━━━ Entries shown ━━━

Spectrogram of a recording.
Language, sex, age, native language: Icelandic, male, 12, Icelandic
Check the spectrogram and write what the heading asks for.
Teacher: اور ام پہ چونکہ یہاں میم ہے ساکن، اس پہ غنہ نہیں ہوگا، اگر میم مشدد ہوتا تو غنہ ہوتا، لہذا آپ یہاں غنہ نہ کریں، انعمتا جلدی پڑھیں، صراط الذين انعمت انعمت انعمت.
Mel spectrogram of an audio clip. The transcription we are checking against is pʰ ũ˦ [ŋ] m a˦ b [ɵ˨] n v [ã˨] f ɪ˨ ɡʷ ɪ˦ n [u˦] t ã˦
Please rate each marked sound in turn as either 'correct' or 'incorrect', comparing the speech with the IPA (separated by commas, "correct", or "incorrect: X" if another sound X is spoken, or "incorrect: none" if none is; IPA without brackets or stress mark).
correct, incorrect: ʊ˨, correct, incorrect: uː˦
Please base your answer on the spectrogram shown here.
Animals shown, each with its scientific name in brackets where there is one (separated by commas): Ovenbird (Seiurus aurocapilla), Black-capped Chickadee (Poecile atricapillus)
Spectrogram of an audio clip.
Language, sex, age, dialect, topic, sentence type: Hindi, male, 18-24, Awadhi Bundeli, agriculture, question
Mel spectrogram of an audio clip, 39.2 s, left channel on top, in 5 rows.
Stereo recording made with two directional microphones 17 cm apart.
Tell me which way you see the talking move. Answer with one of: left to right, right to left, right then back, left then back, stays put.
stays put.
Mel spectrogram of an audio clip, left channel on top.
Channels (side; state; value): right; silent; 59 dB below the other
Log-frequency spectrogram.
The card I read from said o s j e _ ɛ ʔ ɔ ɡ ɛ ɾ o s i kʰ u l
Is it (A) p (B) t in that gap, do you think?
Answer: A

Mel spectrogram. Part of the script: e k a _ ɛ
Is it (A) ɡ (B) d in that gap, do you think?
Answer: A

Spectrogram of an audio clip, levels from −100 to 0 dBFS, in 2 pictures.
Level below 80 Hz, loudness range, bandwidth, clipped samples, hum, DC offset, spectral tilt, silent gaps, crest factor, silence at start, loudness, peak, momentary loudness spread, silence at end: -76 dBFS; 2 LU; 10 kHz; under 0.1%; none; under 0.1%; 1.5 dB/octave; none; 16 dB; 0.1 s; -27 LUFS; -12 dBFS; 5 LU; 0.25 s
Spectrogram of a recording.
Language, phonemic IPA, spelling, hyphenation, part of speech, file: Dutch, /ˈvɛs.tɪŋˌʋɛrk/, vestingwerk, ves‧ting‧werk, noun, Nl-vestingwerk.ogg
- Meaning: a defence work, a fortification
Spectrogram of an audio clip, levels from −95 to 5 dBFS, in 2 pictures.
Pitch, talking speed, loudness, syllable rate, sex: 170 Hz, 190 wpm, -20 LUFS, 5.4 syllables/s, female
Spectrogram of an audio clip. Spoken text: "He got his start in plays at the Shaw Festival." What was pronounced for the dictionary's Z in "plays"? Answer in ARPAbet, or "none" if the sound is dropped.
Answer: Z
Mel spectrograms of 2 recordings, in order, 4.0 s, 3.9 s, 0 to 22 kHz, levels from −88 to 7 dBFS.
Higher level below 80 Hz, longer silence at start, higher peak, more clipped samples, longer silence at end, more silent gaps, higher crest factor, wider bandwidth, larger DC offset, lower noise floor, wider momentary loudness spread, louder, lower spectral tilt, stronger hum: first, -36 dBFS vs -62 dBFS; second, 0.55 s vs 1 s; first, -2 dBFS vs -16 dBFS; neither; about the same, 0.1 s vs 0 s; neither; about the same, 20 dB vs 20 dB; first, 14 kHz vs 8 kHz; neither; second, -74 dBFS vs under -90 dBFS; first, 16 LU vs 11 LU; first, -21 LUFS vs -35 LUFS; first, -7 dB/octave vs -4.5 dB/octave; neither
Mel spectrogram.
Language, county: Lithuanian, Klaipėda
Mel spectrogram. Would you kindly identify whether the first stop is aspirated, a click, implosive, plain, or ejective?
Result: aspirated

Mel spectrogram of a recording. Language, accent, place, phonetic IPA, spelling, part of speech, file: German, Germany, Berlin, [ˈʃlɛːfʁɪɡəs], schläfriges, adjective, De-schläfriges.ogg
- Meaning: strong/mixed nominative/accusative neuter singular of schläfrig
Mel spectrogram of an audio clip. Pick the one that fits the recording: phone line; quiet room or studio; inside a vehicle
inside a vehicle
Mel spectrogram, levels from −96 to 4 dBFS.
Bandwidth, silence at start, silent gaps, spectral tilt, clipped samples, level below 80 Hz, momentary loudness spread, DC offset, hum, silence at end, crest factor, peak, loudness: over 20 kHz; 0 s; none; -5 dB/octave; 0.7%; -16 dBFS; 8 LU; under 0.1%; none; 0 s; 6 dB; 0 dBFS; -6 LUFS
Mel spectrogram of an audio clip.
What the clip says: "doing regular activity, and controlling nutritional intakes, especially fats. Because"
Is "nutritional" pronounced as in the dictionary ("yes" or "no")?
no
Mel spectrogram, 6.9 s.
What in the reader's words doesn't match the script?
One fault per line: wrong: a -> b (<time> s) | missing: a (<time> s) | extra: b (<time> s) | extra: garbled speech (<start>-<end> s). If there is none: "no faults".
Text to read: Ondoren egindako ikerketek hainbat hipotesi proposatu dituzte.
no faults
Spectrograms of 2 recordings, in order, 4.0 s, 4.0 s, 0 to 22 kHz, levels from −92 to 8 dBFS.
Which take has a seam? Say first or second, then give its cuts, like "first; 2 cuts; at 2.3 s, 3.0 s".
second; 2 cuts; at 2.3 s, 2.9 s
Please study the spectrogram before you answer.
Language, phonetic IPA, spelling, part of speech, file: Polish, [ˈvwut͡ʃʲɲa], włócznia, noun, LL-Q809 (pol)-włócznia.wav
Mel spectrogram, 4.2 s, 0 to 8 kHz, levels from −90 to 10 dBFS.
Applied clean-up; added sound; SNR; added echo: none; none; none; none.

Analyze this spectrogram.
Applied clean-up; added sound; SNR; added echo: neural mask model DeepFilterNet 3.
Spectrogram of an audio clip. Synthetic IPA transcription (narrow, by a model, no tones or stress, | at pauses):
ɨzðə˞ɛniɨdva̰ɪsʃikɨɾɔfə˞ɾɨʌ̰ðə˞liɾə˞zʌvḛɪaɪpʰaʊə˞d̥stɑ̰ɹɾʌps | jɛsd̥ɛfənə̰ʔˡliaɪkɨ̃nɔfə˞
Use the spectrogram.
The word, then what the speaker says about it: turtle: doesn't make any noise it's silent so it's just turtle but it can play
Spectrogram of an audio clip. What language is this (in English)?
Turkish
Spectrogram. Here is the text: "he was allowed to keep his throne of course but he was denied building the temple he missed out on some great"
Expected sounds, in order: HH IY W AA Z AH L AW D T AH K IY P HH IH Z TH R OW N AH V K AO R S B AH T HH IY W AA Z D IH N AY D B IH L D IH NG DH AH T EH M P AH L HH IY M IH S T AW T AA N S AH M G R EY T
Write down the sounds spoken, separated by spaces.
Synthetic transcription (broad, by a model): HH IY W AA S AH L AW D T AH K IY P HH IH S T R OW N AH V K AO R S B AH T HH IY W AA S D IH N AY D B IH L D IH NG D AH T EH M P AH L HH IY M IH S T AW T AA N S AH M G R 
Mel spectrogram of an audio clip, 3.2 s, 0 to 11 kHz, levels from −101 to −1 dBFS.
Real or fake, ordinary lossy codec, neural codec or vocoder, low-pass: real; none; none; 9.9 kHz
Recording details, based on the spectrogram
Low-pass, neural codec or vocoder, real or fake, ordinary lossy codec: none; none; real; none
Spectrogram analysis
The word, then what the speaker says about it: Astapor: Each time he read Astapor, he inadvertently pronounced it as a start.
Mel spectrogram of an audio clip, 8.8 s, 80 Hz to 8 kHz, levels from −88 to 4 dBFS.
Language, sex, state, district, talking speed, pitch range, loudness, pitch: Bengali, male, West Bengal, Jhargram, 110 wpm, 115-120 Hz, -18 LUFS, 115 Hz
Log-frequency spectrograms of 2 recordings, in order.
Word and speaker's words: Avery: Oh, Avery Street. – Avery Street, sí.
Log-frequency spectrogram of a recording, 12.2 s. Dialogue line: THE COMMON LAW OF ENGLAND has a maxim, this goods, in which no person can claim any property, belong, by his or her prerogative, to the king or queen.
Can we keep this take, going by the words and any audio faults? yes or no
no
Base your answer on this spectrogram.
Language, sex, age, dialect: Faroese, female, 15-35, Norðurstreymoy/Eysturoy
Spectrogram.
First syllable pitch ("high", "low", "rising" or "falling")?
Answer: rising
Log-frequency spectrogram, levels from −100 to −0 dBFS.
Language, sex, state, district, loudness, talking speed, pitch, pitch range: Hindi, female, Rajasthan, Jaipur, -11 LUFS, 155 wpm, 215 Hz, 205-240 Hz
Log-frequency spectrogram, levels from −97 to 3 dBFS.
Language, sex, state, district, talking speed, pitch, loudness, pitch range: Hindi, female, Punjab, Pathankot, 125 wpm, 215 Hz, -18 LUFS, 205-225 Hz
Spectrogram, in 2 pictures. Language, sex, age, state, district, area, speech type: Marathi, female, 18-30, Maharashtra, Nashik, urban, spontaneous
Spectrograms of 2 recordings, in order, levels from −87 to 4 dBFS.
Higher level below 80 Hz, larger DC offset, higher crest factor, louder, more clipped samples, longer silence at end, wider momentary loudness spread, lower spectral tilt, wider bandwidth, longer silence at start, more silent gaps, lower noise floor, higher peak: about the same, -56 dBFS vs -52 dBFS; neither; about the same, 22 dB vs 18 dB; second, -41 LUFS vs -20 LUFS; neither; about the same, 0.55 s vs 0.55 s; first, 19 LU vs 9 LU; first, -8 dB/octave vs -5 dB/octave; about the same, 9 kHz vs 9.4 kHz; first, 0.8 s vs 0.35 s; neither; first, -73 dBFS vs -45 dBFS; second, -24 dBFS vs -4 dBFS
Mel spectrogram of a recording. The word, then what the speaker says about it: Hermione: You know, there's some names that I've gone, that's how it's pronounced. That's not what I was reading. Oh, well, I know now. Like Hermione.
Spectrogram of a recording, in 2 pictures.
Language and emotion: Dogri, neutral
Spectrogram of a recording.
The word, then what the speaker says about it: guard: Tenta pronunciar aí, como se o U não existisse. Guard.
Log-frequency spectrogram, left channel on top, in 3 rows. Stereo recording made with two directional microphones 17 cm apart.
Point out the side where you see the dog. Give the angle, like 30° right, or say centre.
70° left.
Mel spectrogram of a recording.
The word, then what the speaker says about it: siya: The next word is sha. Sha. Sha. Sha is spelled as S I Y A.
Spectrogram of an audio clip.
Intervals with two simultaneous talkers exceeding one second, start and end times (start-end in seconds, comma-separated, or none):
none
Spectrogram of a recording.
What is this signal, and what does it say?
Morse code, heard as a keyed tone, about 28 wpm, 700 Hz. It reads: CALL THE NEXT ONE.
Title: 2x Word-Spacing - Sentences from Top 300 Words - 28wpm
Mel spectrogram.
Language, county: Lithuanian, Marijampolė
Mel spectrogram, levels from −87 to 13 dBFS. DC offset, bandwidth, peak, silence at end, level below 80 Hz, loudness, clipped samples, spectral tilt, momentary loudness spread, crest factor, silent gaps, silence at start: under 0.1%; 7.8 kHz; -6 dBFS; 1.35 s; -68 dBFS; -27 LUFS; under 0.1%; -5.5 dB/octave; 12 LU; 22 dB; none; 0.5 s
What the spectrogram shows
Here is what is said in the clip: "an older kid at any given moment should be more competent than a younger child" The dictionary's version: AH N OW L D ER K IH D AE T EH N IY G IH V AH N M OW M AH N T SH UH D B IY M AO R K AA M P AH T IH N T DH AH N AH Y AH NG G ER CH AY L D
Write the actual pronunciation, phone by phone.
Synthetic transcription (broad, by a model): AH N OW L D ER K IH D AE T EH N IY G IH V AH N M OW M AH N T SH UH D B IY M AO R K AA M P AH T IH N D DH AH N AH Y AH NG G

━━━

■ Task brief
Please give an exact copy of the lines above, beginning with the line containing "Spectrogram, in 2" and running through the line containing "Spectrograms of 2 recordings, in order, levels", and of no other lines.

■ Exercise solution
Spectrogram, in 2 pictures. Language, sex, age, state, district, area, speech type: Marathi, female, 18-30, Maharashtra, Nashik, urban, spontaneous
Spectrograms of 2 recordings, in order, levels from −87 to 4 dBFS.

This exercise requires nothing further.